It is Anne Marie, aforementioned, who organized what became some sort of a pilgrimage. Initially, a school research project undertaken ten years ago by her son spurred a lot of interest for this sad event of October 1943. The wife’s pilot, who was still living at the time, and his son Peter were contacted. Furthermore, one of the nephews, Joe Lemire had already collected a lot of information related to the accidental death of his uncle. The school project became in some way a family undertaking at the time.

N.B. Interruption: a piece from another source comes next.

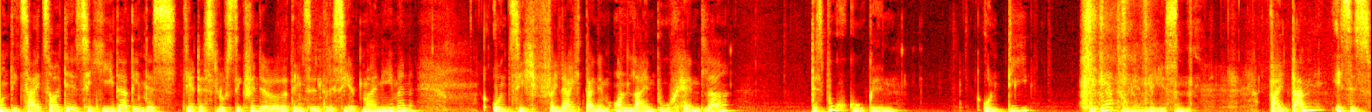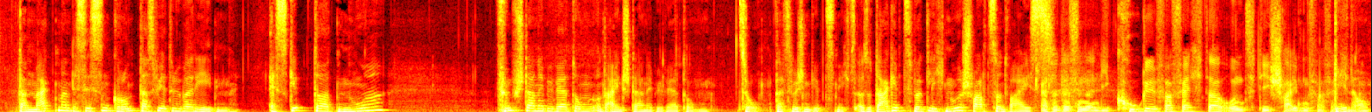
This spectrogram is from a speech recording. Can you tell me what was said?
und die Zeit sollte sich jeder, den das, der das lustig findet oder den es interessiert, mal nehmen und sich vielleicht bei einem Online-Buchhändler das Buch googeln und die Bewertungen lesen. Weil dann ist es, dann merkt man, das ist ein Grund, dass wir drüber reden. Es gibt dort nur Fünf-Sterne-Bewertungen und Ein-Sterne-Bewertungen. So, dazwischen gibt es nichts. Also da gibt es wirklich nur schwarz und weiß. Also das sind dann die Kugelverfechter und die Scheibenverfechter. Genau,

Who was Stephen Andrew Sanderson (1921-1943) ? He was an experienced pilot who had been instructor in Aylmer (Québec). In October of 1941, a fire … aboard his plane. He ordered his student-pilot to jump overboard with his parachute and managed to land in spite of the fire. He was awarded the Air Force Medal for that act of bravery. Subsequently he was stationed in Gander with the North Atlantic Squadron of Liberator bombers. He was part of the various operations of surveillance and accompaniment in the North Atlantic of the convoys sailing from Halifax to the United Kingdom. The planes used at the time were Liberator B-24 bombers. It was reported that Steve Sanderson took part in two attacks on German submarines on the very same day, September 23, 1943.
The Liberator B-24, (3701), known as “Harry”, which crashed on Black Mountain was not part of the fleet that was used against the German Ubooths. It was used for the training of new pilots and the transport of military personnel. On the night of October 19, 1943, there were 6 aircrew men and 18 other members of the Air Forces who were on a leave. Among them there five members of the crew of a Liberator B-24 which had sunk a German U-Booth (U-341) sometime before.
In 1946, some members of the Sanderson family attended the religious ceremony commemorating the tragic event of October 1943. Georges Anthony Sanderson, brother of the pilot, stood near the graves that were still on top of mountain at the time. His father, Georges and his sister Mary Sanderson-Lemire did not make it to the crash site but were present at the foot of the mountain.
In the fall of 2018, on the occasion of the celebration of the 75th anniversary of the event, the son of the Pilot, Peter and his nephew, Steve, were among us.
In 2019, it is Anne Marie, remembering her son’s school project completed some ten years prior, pushed forward the idea of visiting the actual location where her great uncle had perished. Having contacted the municipality of Saint-Donat she was referred to Steve Sanderson. Coincidentally, Steve was preparing a project on his own : the presentation of a medal to André Gaudet…
On the weekend of August 10, thirteen of the twenty visitors went on a hiking trip to the top of Black Mountain, at the site of the crash. They were accompanied by two dedicated members of the “ Guardians of the Liberator ”, namely Daniel Juteau and Jacques Deguire. While attending the ceremony recognizing André Gaudet’s contribution to this cause and also by being part of the banquet organized at the Saint-Donat Country Club, these members of the Sanderson payed a valiant homage to André and also to his father, Joseph, who was part of the land-team which located in 1946 what was left of the bomber and its passengers.
It is undeniable that the Sanderson family, the whole family, has a direct link with us all living in Saint-Donat. We all have a “devoir de mémoire”, that is we must all remember Steve Sanderson and his companions who died while serving their country. Allow me to quote Anne Marie, initiator of the trip : “When we stood behind Steve Sanderson’s cross (at the top of the mountain)… we all had tears in our eyes… We can’t even describe with words how it felt to make this connection which we know would have brought our grandma (Mary Sanderson) such peace”.

Jacques Cotnoir
Saint-Donat (Québec)
September 2019